_TASK INSTRUCTIONS_:
An exact copy of the data is needed, but without any of its images.

(Records from a dataset)
=== Section Start ===
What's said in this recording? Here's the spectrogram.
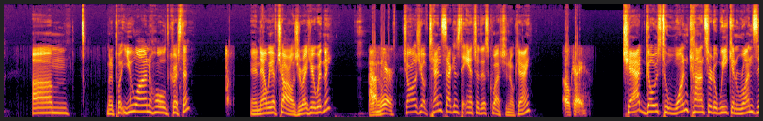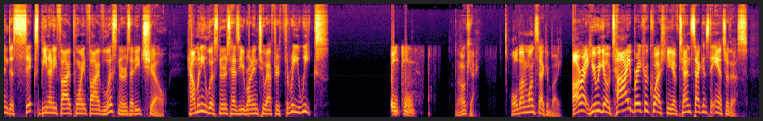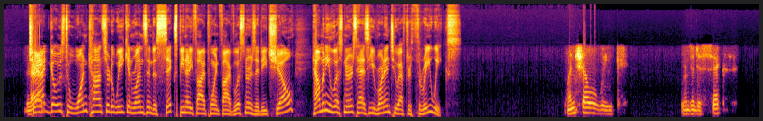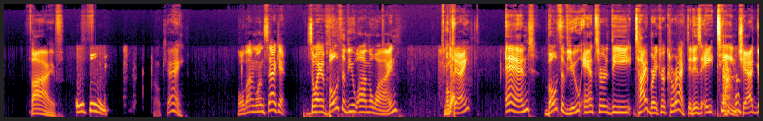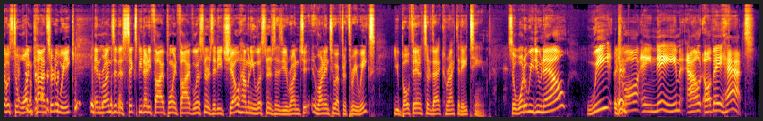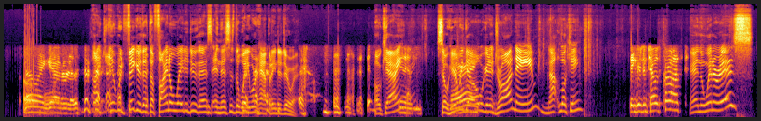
Um, I'm going to put you on hold, Kristen. And now we have Charles. You're right here with me. I'm here. Charles, you have 10 seconds to answer this question. Okay. Okay. Chad goes to one concert a week and runs into six B95.5 listeners at each show. How many listeners has he run into after three weeks? 18. Okay. Hold on one second, buddy. All right, here we go. Tiebreaker question. You have 10 seconds to answer this. Chad goes to one concert a week and runs into six B95.5 listeners at each show. How many listeners has he run into after three weeks? One show a week. Runs into six. Five. 18. Okay. Hold on one second. So I have both of you on the line. Okay. And both of you answered the tiebreaker correct. It is 18. Chad goes to one concert a week and runs into six B95.5 listeners at each show. How many listeners has he run to run into after three weeks? You both answered that correct at 18. So what do we do now? We draw a name out of a hat. Oh, my God. I, it would figure that the final way to do this, and this is the way we're happening to do it. Okay? So here we go. All right. We're going to draw a name, not looking. Fingers and toes crossed. And the winner is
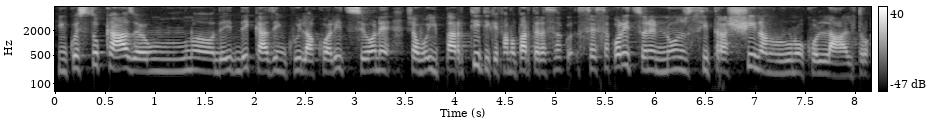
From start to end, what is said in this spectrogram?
in questo caso è uno dei, dei casi in cui la coalizione, diciamo i partiti che fanno parte della stessa, stessa coalizione non si trascinano l'uno con l'altro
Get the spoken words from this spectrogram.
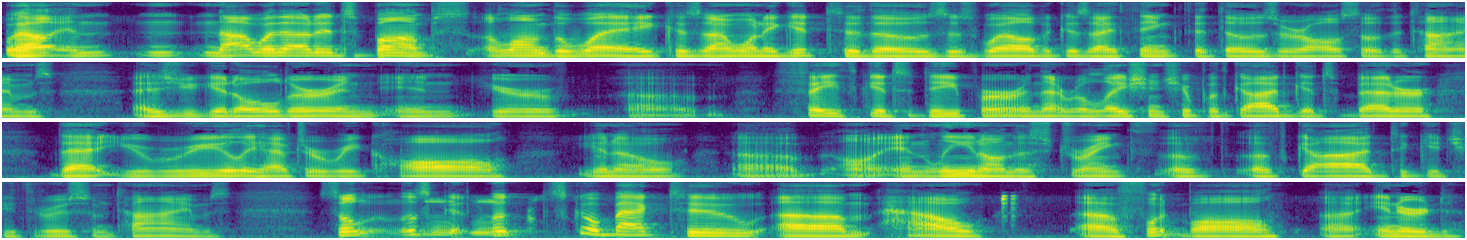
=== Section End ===
_EXERCISE SOLUTION_:
What's said in this recording? Here's the spectrogram.
Um, I'm going to put you on hold, Kristen. And now we have Charles. You're right here with me. I'm here. Charles, you have 10 seconds to answer this question. Okay. Okay. Chad goes to one concert a week and runs into six B95.5 listeners at each show. How many listeners has he run into after three weeks? 18. Okay. Hold on one second, buddy. All right, here we go. Tiebreaker question. You have 10 seconds to answer this. Chad goes to one concert a week and runs into six B95.5 listeners at each show. How many listeners has he run into after three weeks? One show a week. Runs into six. Five. 18. Okay. Hold on one second. So I have both of you on the line. Okay. And both of you answered the tiebreaker correct. It is 18. Chad goes to one concert a week and runs into six B95.5 listeners at each show. How many listeners has he run to run into after three weeks? You both answered that correct at 18. So what do we do now? We draw a name out of a hat. Oh, my God. I, it would figure that the final way to do this, and this is the way we're happening to do it. Okay? So here we go. All right. We're going to draw a name, not looking. Fingers and toes crossed. And the winner is
From start to end, what is said in this spectrogram?
in questo caso è uno dei, dei casi in cui la coalizione, diciamo i partiti che fanno parte della stessa, stessa coalizione non si trascinano l'uno con l'altro
Get the spoken words from this spectrogram.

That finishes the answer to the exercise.